Today I read the post of an acquaintance on Facebook, noting that it looks like America is preparing to go into war to prevent Syria from continuing the use of chemical armaments.
His argument was that it’s time for France to get involved, and give America and Great Britain a break. I wrote back stating that the moment we believe that we “have done enough”, is when the world gets a little bit darker, the road a little narrower and the future loses a bit of hope.
Then I walked across the room and realized I was sobbing. I was sobbing for the indignity of the 1.7 million registered refugees, for the reality of 100,000 known deaths, for unending war, hunger and this American desire for apathy. I cried for the fact that no one around me in America NEEDS my presence and my existence here is simply that – an existence, and oftentimes a pleasant one, sometimes with lots of laughter, sometimes with a few tears. However, I am not creating a better life for anyone here and that leaves me feeling useless, worthless and pointless.
My tears did not solve anything, except to make me realize how strongly I feel that compassion and generosity are requirements for anyone who claims to be a part of the Christian faith. Now I am seeking a more practical application for these emotions, and I have not yet found the answer. Currently, I am simply sharing in hopes that you will ponder the application of your faith, the placement of your funds, the meanness of your spirit so easily developed when we live in relative comfort.

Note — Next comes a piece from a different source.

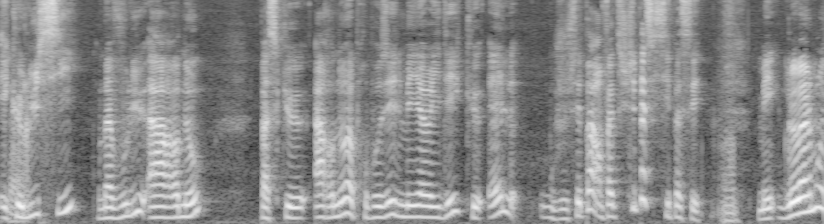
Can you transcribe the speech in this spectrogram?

I don’t know if America should go to war in Syria. We don’t have the financial resources, I know that. I don’t believe that bigger guns create a peaceful future. I don’t want more American, British or French families to be short the presence of a parent, brother, sister, son or daughter. Truly, I don’t want that tragedy continued for another decade.
A few hours later, a couple had people responded (and I noted, NOT the person who had posted that asinine post originally). One stated that he agreed with me in part, but not entirely, another said that (unlike me) he had not lost respect for him, and finally one person demanded to know why I thought that America should ALWAYS be responsible.
Since the entire post was removed, I am copying my response here:
Because we have grown-up privileged with resources at our fingertips. I don’t know your history, but after living in 3 different developing countries and befriending refugees – I know what kind of atrocities we are standing up to try to stop. I don’t know where your feelings come from, perhaps you have seen the same and simply came away from the experience with different opinions. But knowing people that work for the UN, knowing refugees fleeing war, knowing people who have never known clean water – I will always support trying to end that. Because as a Christian, I understand that it is my place to stand up for the weak, the marginalized, those who cannot speak for themselves. Genocide is never okay [over 100,000 have already been killed, and 1.7 million refugees registered], and since we have the knowledge and the weight to throw around – turning a blind eye because it is “someone else’s turn” is the least humane idea. From another angle, if this killing and cruelty does not stop, more will flee. Fleeing people arrive with nothing on their back but their clothes, it can take 18 months to 3 years for them to be granted asylum and working visas through the UN. This would create an even greater burden on stable countries around the globe, and given our economy – we can’t handle that. Saying we will not allow this inhumanity to continue is the decent thing to do, and it is better than allowing another wasteland to be perpetuated.